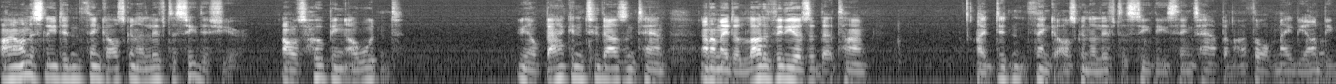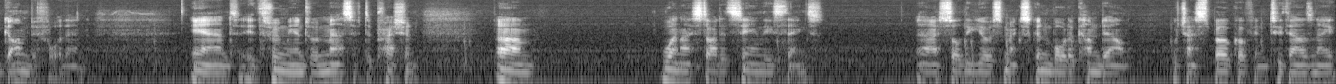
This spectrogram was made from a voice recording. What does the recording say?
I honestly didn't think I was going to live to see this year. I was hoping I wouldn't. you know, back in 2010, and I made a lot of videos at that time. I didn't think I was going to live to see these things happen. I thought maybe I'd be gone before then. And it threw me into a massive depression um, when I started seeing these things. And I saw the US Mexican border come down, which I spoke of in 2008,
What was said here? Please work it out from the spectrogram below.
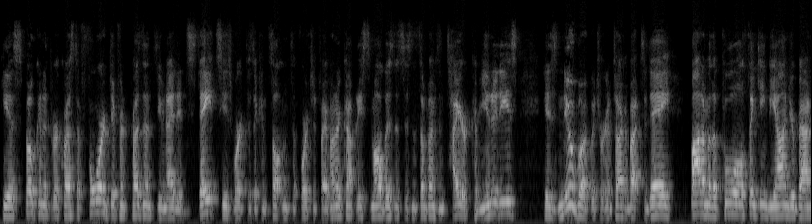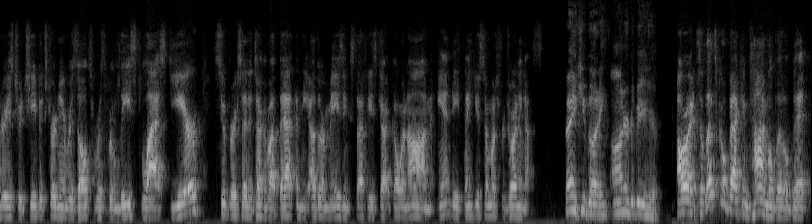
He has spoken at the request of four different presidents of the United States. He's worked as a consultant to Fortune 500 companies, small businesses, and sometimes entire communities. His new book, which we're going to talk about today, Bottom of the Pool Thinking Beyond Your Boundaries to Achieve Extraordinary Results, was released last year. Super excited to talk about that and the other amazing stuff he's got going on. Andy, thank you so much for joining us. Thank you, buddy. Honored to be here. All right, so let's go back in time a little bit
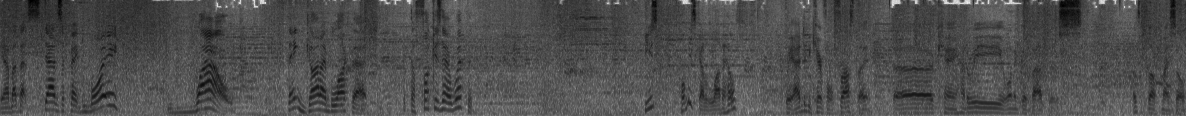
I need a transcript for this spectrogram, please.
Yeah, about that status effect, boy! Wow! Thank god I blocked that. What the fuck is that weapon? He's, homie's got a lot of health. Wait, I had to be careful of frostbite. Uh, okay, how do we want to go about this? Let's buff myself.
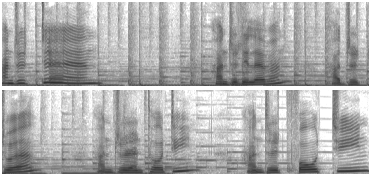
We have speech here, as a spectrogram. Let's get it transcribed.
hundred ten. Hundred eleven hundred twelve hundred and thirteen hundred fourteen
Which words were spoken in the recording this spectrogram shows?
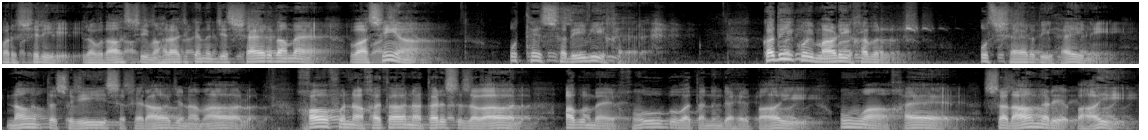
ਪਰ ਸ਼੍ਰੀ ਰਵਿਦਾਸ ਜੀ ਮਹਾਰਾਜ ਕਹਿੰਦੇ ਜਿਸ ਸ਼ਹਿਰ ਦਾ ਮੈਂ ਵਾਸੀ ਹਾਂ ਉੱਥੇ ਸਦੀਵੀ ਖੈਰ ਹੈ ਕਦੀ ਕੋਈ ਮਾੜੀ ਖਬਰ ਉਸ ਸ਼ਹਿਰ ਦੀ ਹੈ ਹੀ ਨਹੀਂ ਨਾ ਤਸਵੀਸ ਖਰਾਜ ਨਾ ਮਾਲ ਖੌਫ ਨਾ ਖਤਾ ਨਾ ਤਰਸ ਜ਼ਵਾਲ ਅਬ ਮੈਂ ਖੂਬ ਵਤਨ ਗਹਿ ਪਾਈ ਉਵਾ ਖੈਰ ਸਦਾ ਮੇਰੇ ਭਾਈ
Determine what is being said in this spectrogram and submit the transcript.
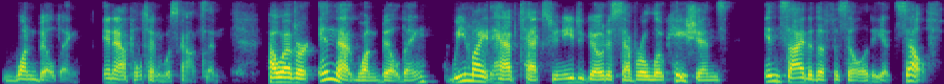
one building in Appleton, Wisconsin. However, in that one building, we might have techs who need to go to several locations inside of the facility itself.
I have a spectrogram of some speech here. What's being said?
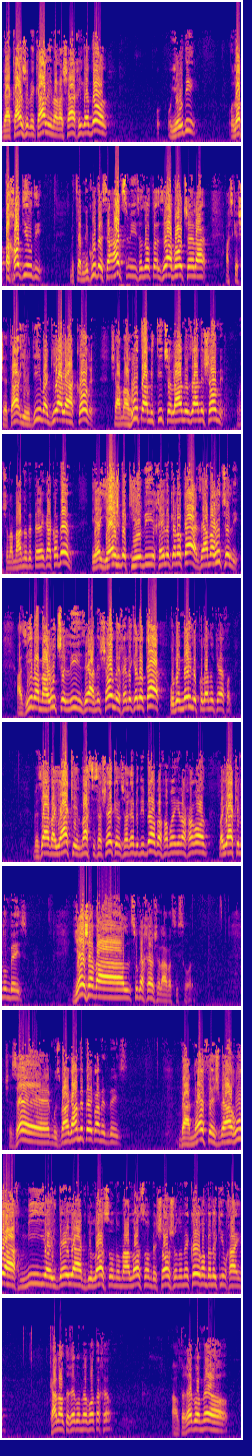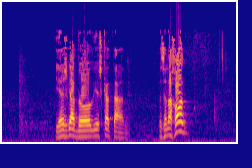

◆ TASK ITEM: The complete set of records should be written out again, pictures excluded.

◆ TASK OUTPUT:
This spectrogram was made from a voice recording. What does the recording say?
I honestly didn't think I was going to live to see this year. I was hoping I wouldn't. you know, back in 2010, and I made a lot of videos at that time. I didn't think I was going to live to see these things happen. I thought maybe I'd be gone before then. And it threw me into a massive depression um, when I started seeing these things. And I saw the US Mexican border come down, which I spoke of in 2008,
What was said here? Please work it out from the spectrogram below.
He has spoken at the request of four different presidents of the United States. He's worked as a consultant to Fortune 500 companies, small businesses, and sometimes entire communities. His new book, which we're going to talk about today, Bottom of the Pool Thinking Beyond Your Boundaries to Achieve Extraordinary Results, was released last year. Super excited to talk about that and the other amazing stuff he's got going on. Andy, thank you so much for joining us. Thank you, buddy. Honored to be here. All right, so let's go back in time a little bit
I need a transcript for this spectrogram, please.
Yeah, about that status effect, boy! Wow! Thank god I blocked that. What the fuck is that weapon? He's, homie's got a lot of health. Wait, I had to be careful of frostbite. Uh, okay, how do we want to go about this? Let's buff myself.
We have speech here, as a spectrogram. Let's get it transcribed.
hundred ten. Hundred eleven hundred twelve hundred and thirteen hundred fourteen
Which words were spoken in the recording this spectrogram shows?
ਪਰ ਸ਼੍ਰੀ ਰਵਿਦਾਸ ਜੀ ਮਹਾਰਾਜ ਕਹਿੰਦੇ ਜਿਸ ਸ਼ਹਿਰ ਦਾ ਮੈਂ ਵਾਸੀ ਹਾਂ ਉੱਥੇ ਸਦੀਵੀ ਖੈਰ ਹੈ ਕਦੀ ਕੋਈ ਮਾੜੀ ਖਬਰ ਉਸ ਸ਼ਹਿਰ ਦੀ ਹੈ ਹੀ ਨਹੀਂ ਨਾ ਤਸਵੀਸ ਖਰਾਜ ਨਾ ਮਾਲ ਖੌਫ ਨਾ ਖਤਾ ਨਾ ਤਰਸ ਜ਼ਵਾਲ ਅਬ ਮੈਂ ਖੂਬ ਵਤਨ ਗਹਿ ਪਾਈ ਉਵਾ ਖੈਰ ਸਦਾ ਮੇਰੇ ਭਾਈ
Determine what is being said in this spectrogram and submit the transcript.
one building in Appleton, Wisconsin. However, in that one building, we might have techs who need to go to several locations inside of the facility itself.
I have a spectrogram of some speech here. What's being said?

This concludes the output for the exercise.